Study material Start Marker
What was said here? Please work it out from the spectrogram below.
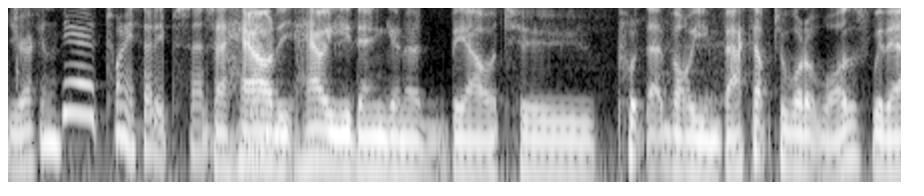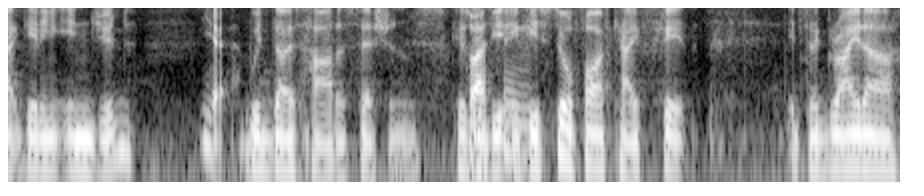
You reckon? Yeah, 20, 30 percent. So how do, how are you then going to be able to put that volume back up to what it was without getting injured Yeah, with those harder sessions? Because So if, you, if you're still five k fit, it's a greater,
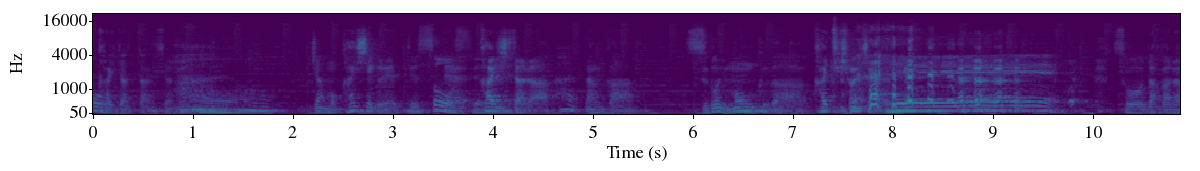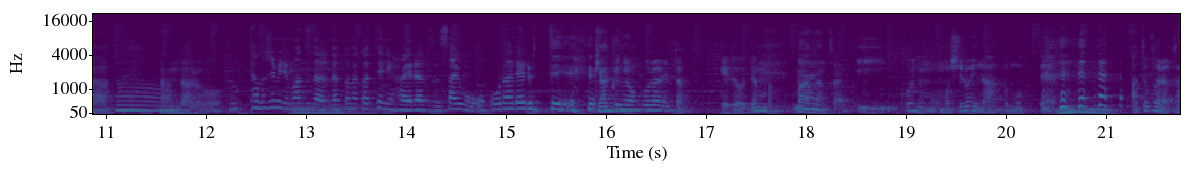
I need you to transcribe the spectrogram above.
ー分書いてあったんですよね。はい。じゃあもう返してくれって言そうっって、すよね。返したら、はい。なんかすごい文句が返ってきましたね。へそうだからうん。なんだろ楽しみに待ってたらなかなか手に入らず最後怒られるっていう。う逆に怒られたけどでもまあはい。なんかいいこういうのも面白いなと思って 後から考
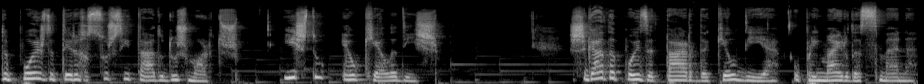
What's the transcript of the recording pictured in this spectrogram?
depois de ter ressuscitado dos mortos. Isto é o que ela diz. Chegada, pois, a tarde daquele dia, o primeiro da semana,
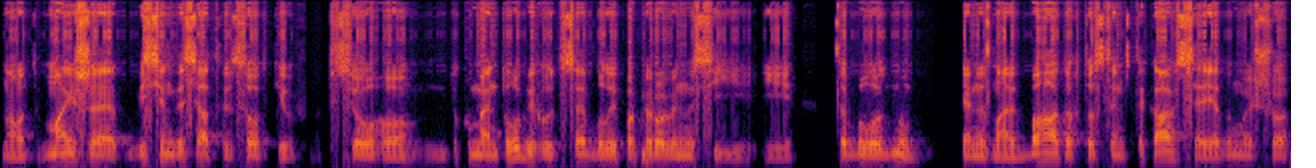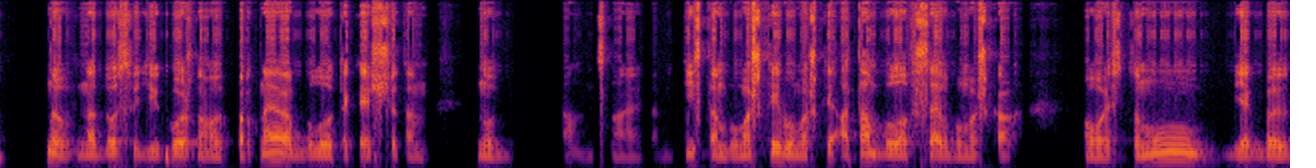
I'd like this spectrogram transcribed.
ну, от, майже 80% всього документообігу це були паперові носії. І це було, ну, я не знаю, багато хто з цим стикався. Я думаю, що ну, на досвіді кожного партнера було таке, що там, ну, там, не знаю, там якісь там бумажки, бумажки, а там було все в бумажках. Ось, тому, якби,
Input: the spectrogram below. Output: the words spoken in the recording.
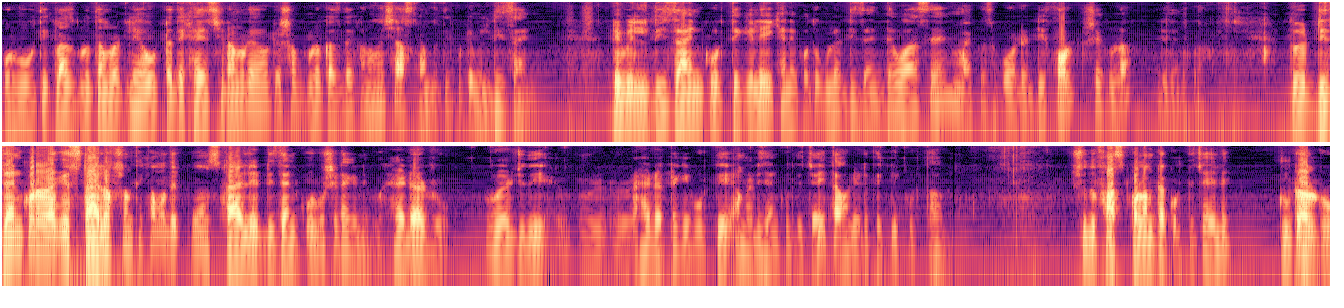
পূর্ববর্তী ক্লাসগুলোতে আমরা লেআউটটা দেখাইছিলাম লেআউটের সবগুলো কাজ দেখানো হয়েছে, আজকে আমরা দেখব টেবিল ডিজাইন। টেবিল ডিজাইন করতে গেলে এখানে কতগুলো ডিজাইন দেওয়া আছে মাইক্রোসফট ওয়ার্ডের ডিফল্ট সেগুলা ডিজাইন করা। তো ডিজাইন করার আগে স্টাইল অপশন থেকে আমাদের কোন স্টাইলের ডিজাইন করব সেটাকে নেব। Header row. রোয়ের যদি হেডারটাকে করতে আমরা ডিজাইন করতে চাই, তাহলে এটাতে ক্লিক করতে হবে। শুধু ফার্স্ট কলামটা করতে চাইলে টোটাল রো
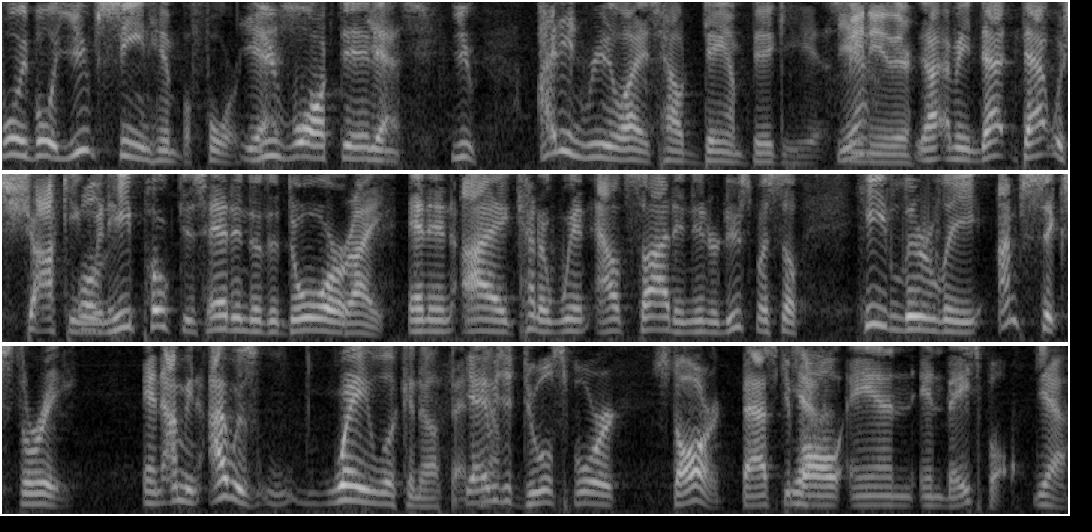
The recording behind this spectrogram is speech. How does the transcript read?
Wooly Bully, you've seen him before. Yes. You've walked in. and Yes. You I didn't realize how damn big he is. Yeah. Me neither. Yeah, I mean that that was shocking Well- when he poked his head into the door, Right. And then I kind of went outside and introduced myself. He literally, I'm six three, and I mean I was way looking up at Yeah, him. he was a dual sport star, basketball and in baseball. yeah,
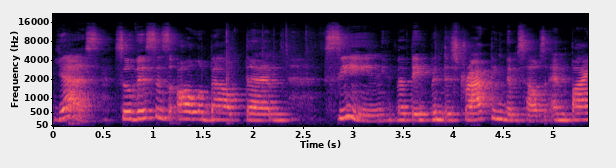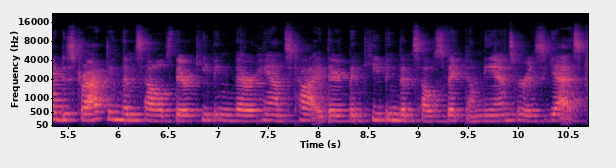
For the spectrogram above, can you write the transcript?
Yes, so this is all about them seeing that they've been distracting themselves and by distracting themselves they're keeping their hands tied. They've been keeping themselves victim. The answer is yes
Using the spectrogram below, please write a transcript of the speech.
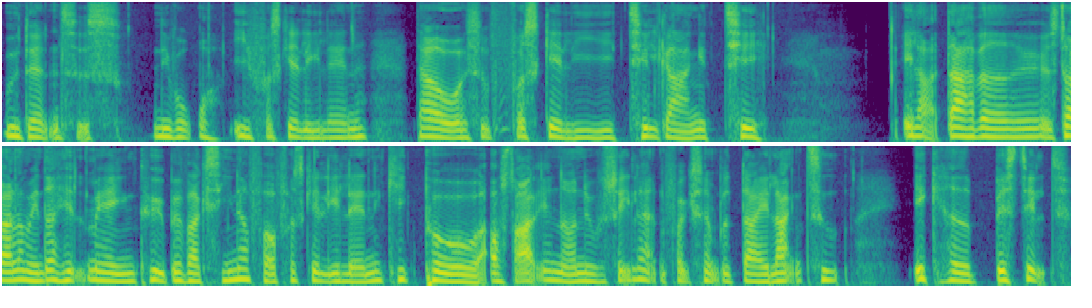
uddannelsesniveauer i forskellige lande. Der er også forskellige tilgange til eller der har været øh, større eller mindre held med at indkøbe vacciner for forskellige lande. Kig på Australien og New Zealand for eksempel, der i lang tid ikke havde bestilt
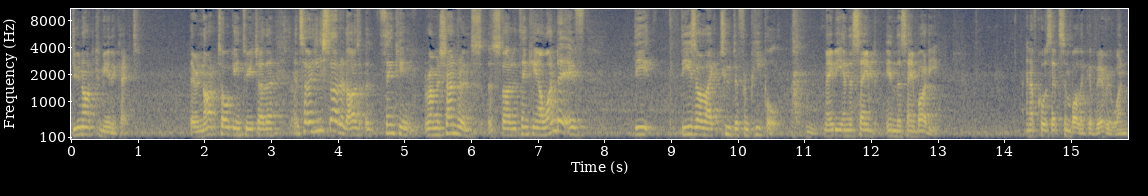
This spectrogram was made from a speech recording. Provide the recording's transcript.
do not communicate. They're not talking to each other. And so he started thinking, Ramachandran started thinking, I wonder if the, these are like two different people, maybe in the same, in the same body. And of course, that's symbolic of everyone.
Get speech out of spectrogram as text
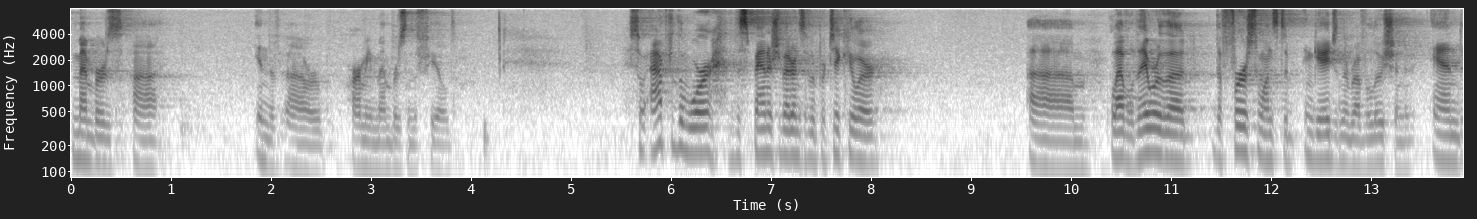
members in the, or army members in the field. So after the war, the Spanish veterans of a particular um, level, they were the, the first ones to engage in the revolution. And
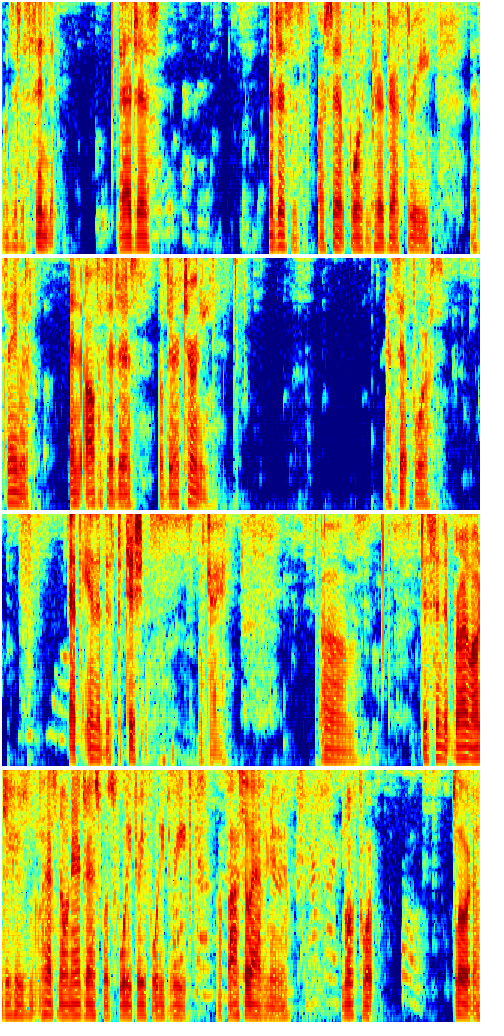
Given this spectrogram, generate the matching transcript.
of the descendant. The address addresses are set forth in paragraph three, and same if an office address of their attorney, and set forth at the end of this petition. Okay. Um, descendant Brian Laundrie, whose last known address was 4343 Basso Avenue, Northport, Florida.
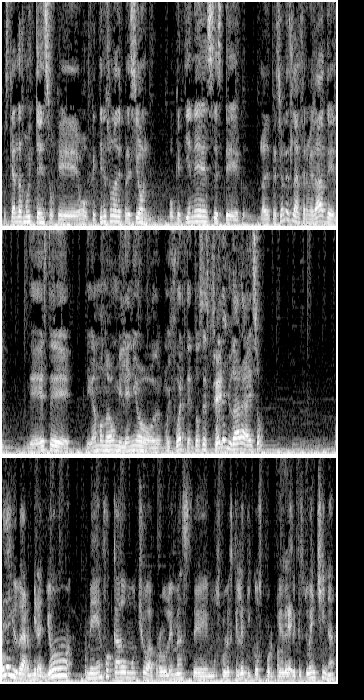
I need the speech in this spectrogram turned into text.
pues que andas muy tenso, que o que tienes una depresión o que tienes este la depresión es la enfermedad del de este digamos nuevo milenio muy fuerte, entonces puede ayudar a eso. Puede ayudar, mira, yo me he enfocado mucho a problemas de musculoesqueléticos porque desde que estuve en China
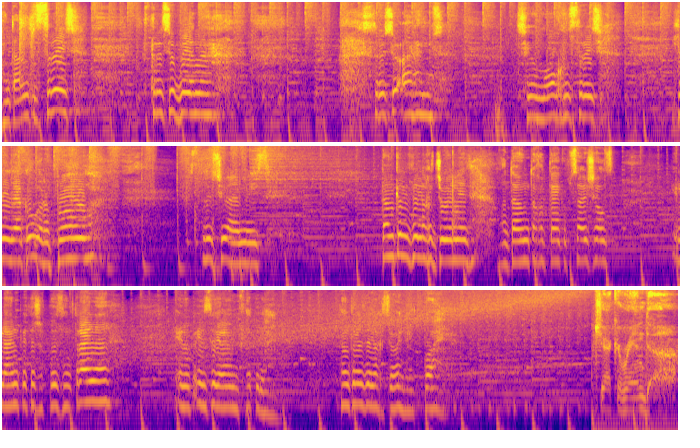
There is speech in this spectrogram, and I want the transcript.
En dan Stretch je benen. Stretch je. Als je omhoog Klee lekker oor 'n bal. Stretch your hammies. Dankie dat julle gejoin het. Onthou om te gaan kyk op socials. Elaine Peters op personal trainer en op Instagram vir Elaine. Dankie dat julle gejoin het. Bye. Jacaranda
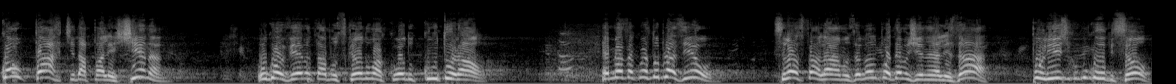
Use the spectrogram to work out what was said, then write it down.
qual parte da Palestina o governo está buscando um acordo cultural? É a mesma coisa do Brasil. Se nós falarmos, nós não podemos generalizar político com corrupção.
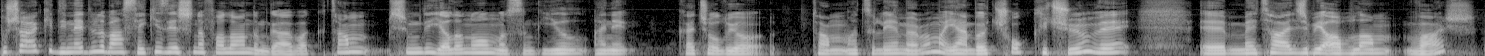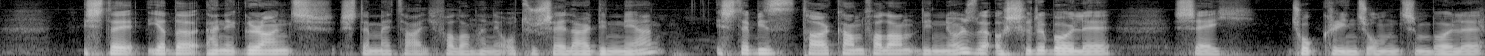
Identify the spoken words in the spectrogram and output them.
bu şarkı dinlediğimde ben 8 yaşında falandım galiba. Tam şimdi yalan olmasın. Yıl hani kaç oluyor tam hatırlayamıyorum ama yani böyle çok küçüğüm ve e, metalci bir ablam var. İşte ya da hani grunge işte metal falan hani o tür şeyler dinleyen. İşte biz Tarkan falan dinliyoruz ve aşırı böyle şey çok cringe onun için böyle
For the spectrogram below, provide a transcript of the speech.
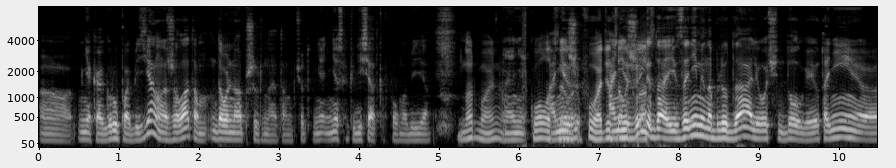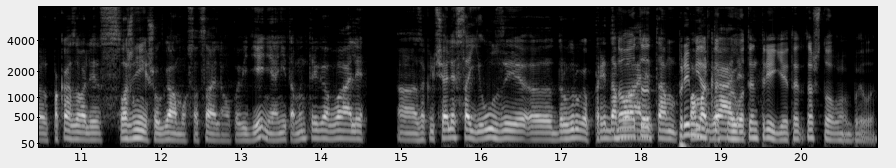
э, некая группа обезьян, она жила там довольно обширная, там что-то не, несколько десятков, по-моему, обезьян. Нормально. Они, Школа они, целая. Фу, один они жили, класс. да, и за ними наблюдали очень долго. И вот они э, показывали сложнейшую гамму социального поведения, они там интриговали, э, заключали союзы, э, друг друга предавали, ну, это там пример помогали. такой вот интриги. Это, это что было?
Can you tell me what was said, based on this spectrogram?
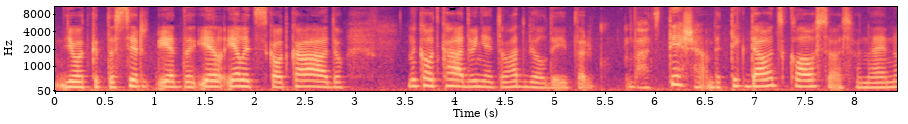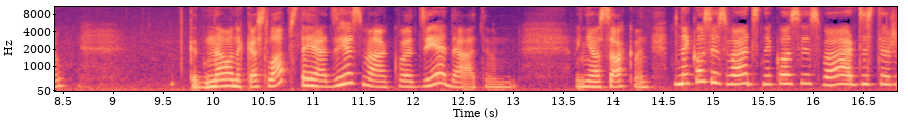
jūtu, ka tas ir ied, iel, ielicis kaut kādu, nu, kaut kādu viņai to atbildību par vārdu. Tiešām, bet tik daudz klausos, vai ne? Nu, kad nav nekas labs tajā dziesmā, ko dziedāt. Un, Viņa jau saka, man, neklausies vārdus, neklausies vārdus, tur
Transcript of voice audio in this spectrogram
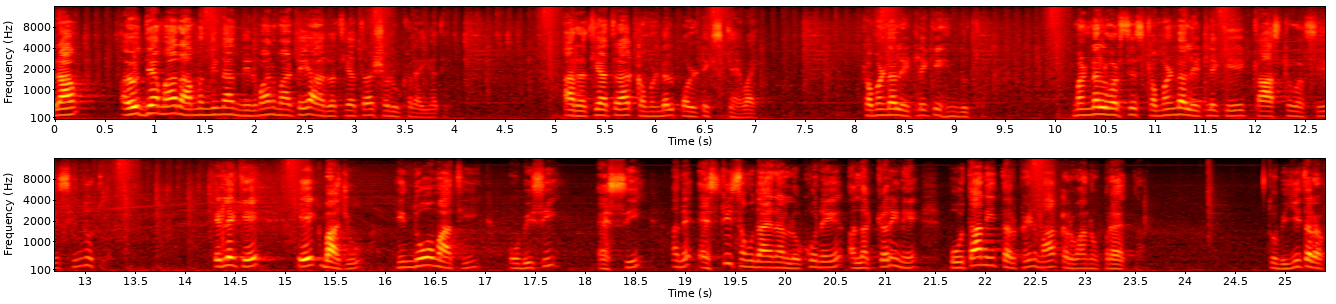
રામ, અયોધ્યામાં રામ મંદિરના નિર્માણ માટે આ રથયાત્રા શરૂ કરાઈ હતી. આ રથયાત્રા કમંડલ પોલિટિક્સ કહેવાય. કમંડલ એટલે કે હિન્દુત્વ. મંડલ વર્સેસ કમંડલ એટલે કે કાસ્ટ વર્સેસ હિન્દુત્વ. એટલે કે એક બાજુ હિન્દુઓમાંથી ઓબીસી, એસસી અને એસટી સમુદાયના લોકોને અલગ કરીને પોતાની તરફેણમાં કરવાનો પ્રયત્ન. તો બીજી તરફ,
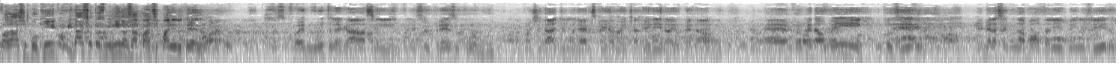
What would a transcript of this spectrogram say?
falasse um pouquinho e convidasse outras meninas a participarem do treino. Foi muito legal, assim, fiquei surpreso com a quantidade de mulheres que realmente aderiram ao pedal. É, foi um pedal bem inclusivo, primeira, segunda volta ali bem giro,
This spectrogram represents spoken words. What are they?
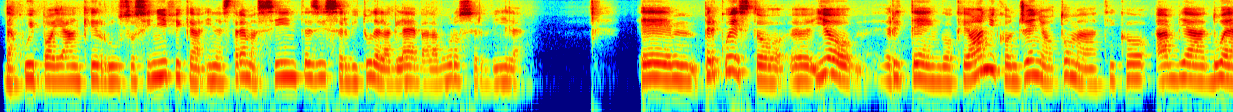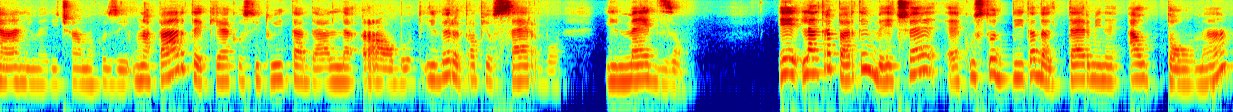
da cui poi anche il russo significa in estrema sintesi servitù della gleba, lavoro servile. E ehm, per questo eh, io ritengo che ogni congegno automatico abbia due anime, diciamo così. Una parte che è costituita dal robot, il vero e proprio servo, il mezzo, e l'altra parte invece è custodita dal termine automa,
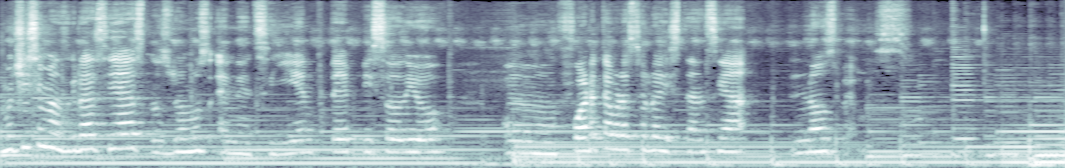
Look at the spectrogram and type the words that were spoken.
Muchísimas gracias, nos vemos en el siguiente episodio. Un fuerte abrazo a la distancia, nos vemos.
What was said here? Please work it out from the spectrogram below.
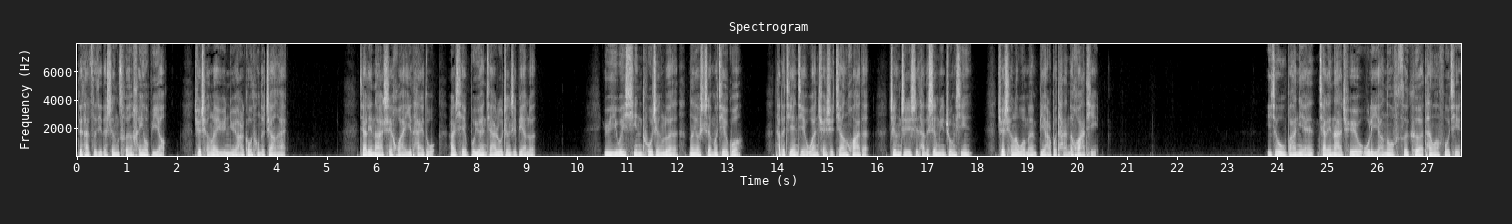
对他自己的生存很有必要，却成了与女儿沟通的障碍。加琳娜持怀疑态度，而且不愿加入政治辩论。与一位信徒争论能有什么结果？他的见解完全是僵化的，政治是他的生命中心，却成了我们避而不谈的话题。一九五八年，加琳娜去乌里扬诺夫斯克探望父亲，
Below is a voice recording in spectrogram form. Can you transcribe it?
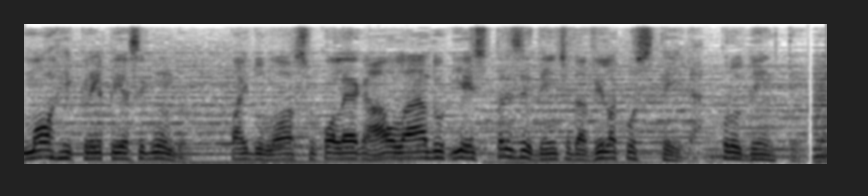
Morre Crepe II, pai do nosso colega ao lado e ex-presidente da Vila Costeira, Prudente.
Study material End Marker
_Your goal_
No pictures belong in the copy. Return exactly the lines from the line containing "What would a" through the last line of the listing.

_Answer_
What would a transcript of this spectrogram say?
falasse um pouquinho e convidasse outras meninas a participarem do treino. Foi muito legal, assim, fiquei surpreso com a quantidade de mulheres que realmente aderiram ao pedal. É, foi um pedal bem inclusivo, primeira, segunda volta ali bem giro,
This spectrogram represents spoken words. What are they?
da cui poi anche il russo significa in estrema sintesi servitù della gleba, lavoro servile. E ehm, per questo eh, io ritengo che ogni congegno automatico abbia due anime, diciamo così. Una parte che è costituita dal robot, il vero e proprio servo, il mezzo, e l'altra parte invece è custodita dal termine automa,
Look at the spectrogram and type the words that were spoken.
Muchísimas gracias, nos vemos en el siguiente episodio. Un fuerte abrazo a la distancia, nos vemos.
What was said here? Please work it out from the spectrogram below.
对他自己的生存很有必要，却成了与女儿沟通的障碍。加琳娜持怀疑态度，而且不愿加入政治辩论。与一位信徒争论能有什么结果？他的见解完全是僵化的，政治是他的生命中心，却成了我们避而不谈的话题。一九五八年，加琳娜去乌里扬诺夫斯克探望父亲，
Below is a voice recording in spectrogram form. Can you transcribe it?
Morre Crepe II, pai do nosso colega ao lado e ex-presidente da Vila Costeira, Prudente.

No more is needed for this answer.